- [Instructions for the task]
As the answer, give every line of the records that includes the word "type".

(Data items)
++++++

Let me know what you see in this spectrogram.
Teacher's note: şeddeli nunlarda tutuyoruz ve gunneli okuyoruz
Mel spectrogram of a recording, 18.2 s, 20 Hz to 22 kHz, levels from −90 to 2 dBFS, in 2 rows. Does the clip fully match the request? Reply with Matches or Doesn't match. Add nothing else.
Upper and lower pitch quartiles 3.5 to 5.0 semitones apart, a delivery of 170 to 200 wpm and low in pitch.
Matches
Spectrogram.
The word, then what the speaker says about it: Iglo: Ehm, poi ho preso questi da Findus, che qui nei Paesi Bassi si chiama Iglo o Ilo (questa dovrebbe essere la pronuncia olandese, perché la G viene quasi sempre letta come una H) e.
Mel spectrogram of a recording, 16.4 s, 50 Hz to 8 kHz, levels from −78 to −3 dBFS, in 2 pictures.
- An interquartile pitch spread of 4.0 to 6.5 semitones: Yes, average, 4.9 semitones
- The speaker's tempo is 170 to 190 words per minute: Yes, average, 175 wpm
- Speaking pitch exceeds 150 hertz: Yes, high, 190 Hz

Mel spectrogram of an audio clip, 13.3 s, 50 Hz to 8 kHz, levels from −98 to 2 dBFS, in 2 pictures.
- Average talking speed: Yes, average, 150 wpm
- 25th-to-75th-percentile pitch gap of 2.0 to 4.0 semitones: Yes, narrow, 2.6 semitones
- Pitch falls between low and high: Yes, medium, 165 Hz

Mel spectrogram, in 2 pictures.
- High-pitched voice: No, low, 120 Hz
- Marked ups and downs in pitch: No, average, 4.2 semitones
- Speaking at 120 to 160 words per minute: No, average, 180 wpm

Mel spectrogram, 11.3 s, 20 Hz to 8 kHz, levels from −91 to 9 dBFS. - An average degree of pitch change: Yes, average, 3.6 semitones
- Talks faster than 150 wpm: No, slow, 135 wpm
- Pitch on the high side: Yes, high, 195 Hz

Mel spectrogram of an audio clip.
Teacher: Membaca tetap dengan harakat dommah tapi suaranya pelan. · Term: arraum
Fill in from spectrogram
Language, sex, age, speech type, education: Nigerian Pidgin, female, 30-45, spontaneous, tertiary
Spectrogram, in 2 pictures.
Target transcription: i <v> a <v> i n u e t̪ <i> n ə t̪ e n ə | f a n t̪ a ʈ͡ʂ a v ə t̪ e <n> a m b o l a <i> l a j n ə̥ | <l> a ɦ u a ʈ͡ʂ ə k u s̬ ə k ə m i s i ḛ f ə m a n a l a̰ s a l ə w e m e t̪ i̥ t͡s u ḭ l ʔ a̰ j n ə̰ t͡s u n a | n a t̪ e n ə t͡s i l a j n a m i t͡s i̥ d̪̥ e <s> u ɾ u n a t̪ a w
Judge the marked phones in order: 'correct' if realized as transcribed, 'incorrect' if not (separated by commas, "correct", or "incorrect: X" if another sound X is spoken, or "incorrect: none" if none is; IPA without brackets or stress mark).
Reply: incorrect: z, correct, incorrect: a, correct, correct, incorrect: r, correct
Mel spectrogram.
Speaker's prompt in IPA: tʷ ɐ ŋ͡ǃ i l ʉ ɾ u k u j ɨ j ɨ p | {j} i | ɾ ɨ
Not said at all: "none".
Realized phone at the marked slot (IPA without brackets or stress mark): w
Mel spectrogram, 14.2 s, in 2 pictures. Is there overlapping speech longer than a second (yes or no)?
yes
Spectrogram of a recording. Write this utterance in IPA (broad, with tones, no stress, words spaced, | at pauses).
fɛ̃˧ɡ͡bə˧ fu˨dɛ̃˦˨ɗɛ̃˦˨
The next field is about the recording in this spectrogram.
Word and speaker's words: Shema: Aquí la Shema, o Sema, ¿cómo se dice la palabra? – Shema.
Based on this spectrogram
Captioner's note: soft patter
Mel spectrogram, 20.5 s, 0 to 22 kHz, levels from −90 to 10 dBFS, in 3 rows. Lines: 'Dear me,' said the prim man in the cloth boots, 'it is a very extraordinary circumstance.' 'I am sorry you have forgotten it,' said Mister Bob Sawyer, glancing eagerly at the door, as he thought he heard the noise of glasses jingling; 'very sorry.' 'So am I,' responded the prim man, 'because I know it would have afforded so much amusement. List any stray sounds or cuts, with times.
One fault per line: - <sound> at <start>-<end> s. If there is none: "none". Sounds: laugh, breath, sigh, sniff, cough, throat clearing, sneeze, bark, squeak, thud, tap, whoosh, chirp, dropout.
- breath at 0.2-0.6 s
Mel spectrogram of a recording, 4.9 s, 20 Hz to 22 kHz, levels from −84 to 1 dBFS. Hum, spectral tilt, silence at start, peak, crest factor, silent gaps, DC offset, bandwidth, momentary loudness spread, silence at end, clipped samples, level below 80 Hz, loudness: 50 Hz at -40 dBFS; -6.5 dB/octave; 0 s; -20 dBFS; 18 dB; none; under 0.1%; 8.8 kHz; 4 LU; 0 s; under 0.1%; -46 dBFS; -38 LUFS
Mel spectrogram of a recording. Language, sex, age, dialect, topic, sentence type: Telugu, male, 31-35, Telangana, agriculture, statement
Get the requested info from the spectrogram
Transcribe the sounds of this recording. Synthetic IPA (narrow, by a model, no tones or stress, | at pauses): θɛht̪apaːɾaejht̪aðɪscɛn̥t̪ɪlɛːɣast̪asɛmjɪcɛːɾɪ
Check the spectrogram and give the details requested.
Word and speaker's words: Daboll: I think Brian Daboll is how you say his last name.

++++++

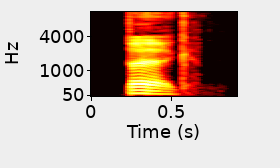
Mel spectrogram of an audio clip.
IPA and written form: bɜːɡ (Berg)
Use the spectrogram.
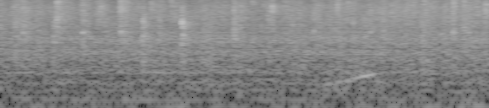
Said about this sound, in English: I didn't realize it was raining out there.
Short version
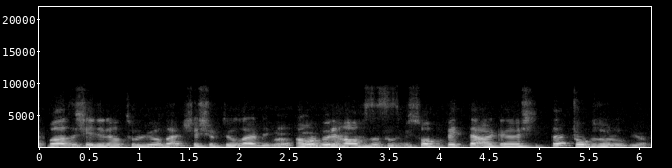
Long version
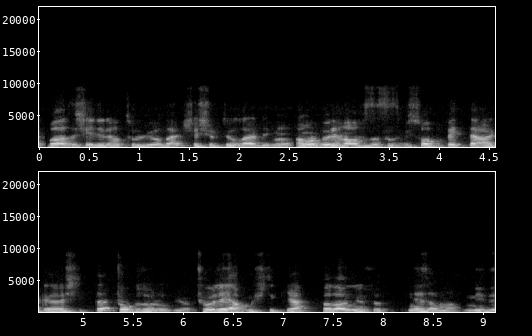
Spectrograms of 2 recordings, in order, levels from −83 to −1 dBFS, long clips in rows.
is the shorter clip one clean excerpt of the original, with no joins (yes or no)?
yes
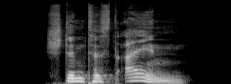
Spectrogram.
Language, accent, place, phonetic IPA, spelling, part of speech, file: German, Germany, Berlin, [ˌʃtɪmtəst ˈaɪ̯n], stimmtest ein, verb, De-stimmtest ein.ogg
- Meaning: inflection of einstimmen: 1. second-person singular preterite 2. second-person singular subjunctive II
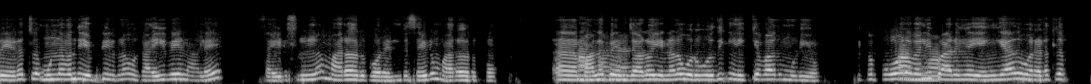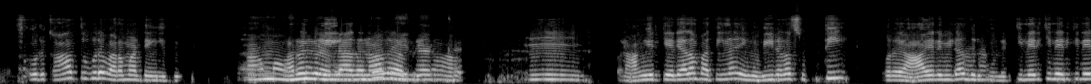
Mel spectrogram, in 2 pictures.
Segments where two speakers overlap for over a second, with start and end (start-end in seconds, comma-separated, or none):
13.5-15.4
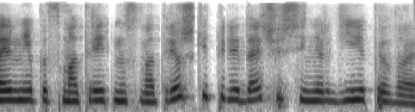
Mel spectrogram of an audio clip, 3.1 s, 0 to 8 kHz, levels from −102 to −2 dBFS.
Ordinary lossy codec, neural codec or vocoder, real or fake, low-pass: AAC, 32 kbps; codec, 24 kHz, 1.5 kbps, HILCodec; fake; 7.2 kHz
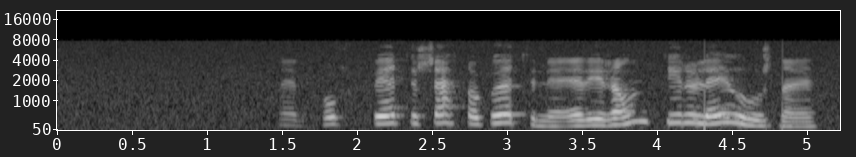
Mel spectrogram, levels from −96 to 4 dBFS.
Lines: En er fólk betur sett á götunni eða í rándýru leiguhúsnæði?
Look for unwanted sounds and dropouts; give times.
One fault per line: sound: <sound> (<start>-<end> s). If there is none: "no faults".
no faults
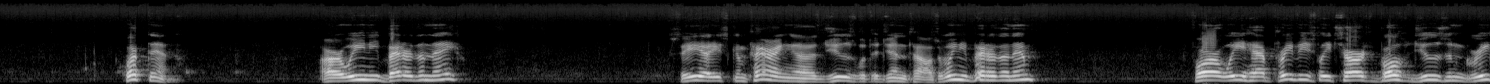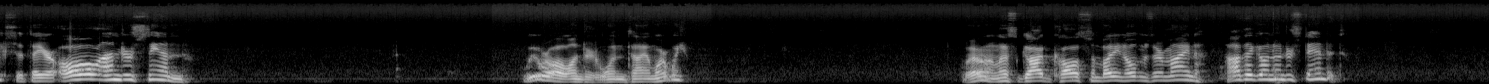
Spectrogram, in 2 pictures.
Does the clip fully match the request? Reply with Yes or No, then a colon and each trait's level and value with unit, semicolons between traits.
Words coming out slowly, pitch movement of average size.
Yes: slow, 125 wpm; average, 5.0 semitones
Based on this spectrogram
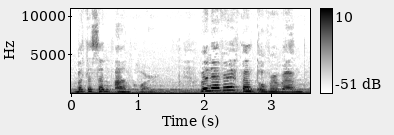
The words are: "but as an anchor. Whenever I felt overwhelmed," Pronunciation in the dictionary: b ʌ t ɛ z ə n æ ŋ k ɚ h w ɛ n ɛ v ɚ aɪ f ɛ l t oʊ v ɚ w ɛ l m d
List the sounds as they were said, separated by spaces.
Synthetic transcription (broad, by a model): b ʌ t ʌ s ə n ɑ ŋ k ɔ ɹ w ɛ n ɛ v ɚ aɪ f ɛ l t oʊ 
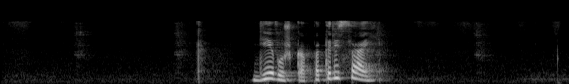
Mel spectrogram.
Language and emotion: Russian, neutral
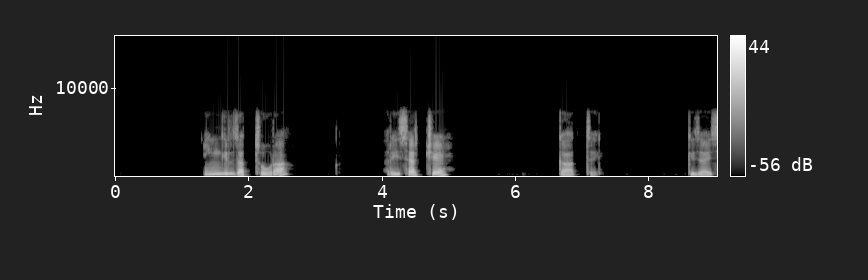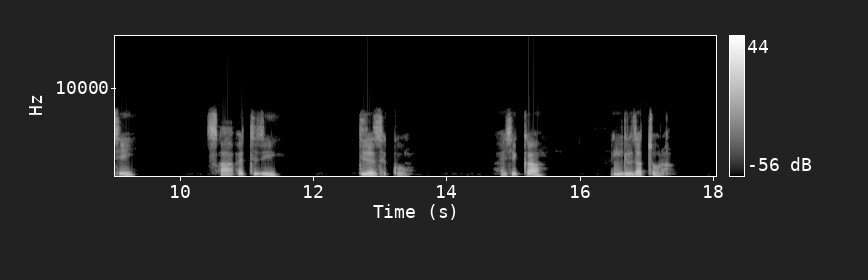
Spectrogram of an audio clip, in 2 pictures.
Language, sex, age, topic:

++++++

- [Answer for the task]
Language, sex, age, speech type, education: Nigerian Pidgin, female, 30-45, spontaneous, tertiary
Mel spectrogram of a recording. Language, sex, age, dialect, topic, sentence type: Telugu, male, 31-35, Telangana, agriculture, statement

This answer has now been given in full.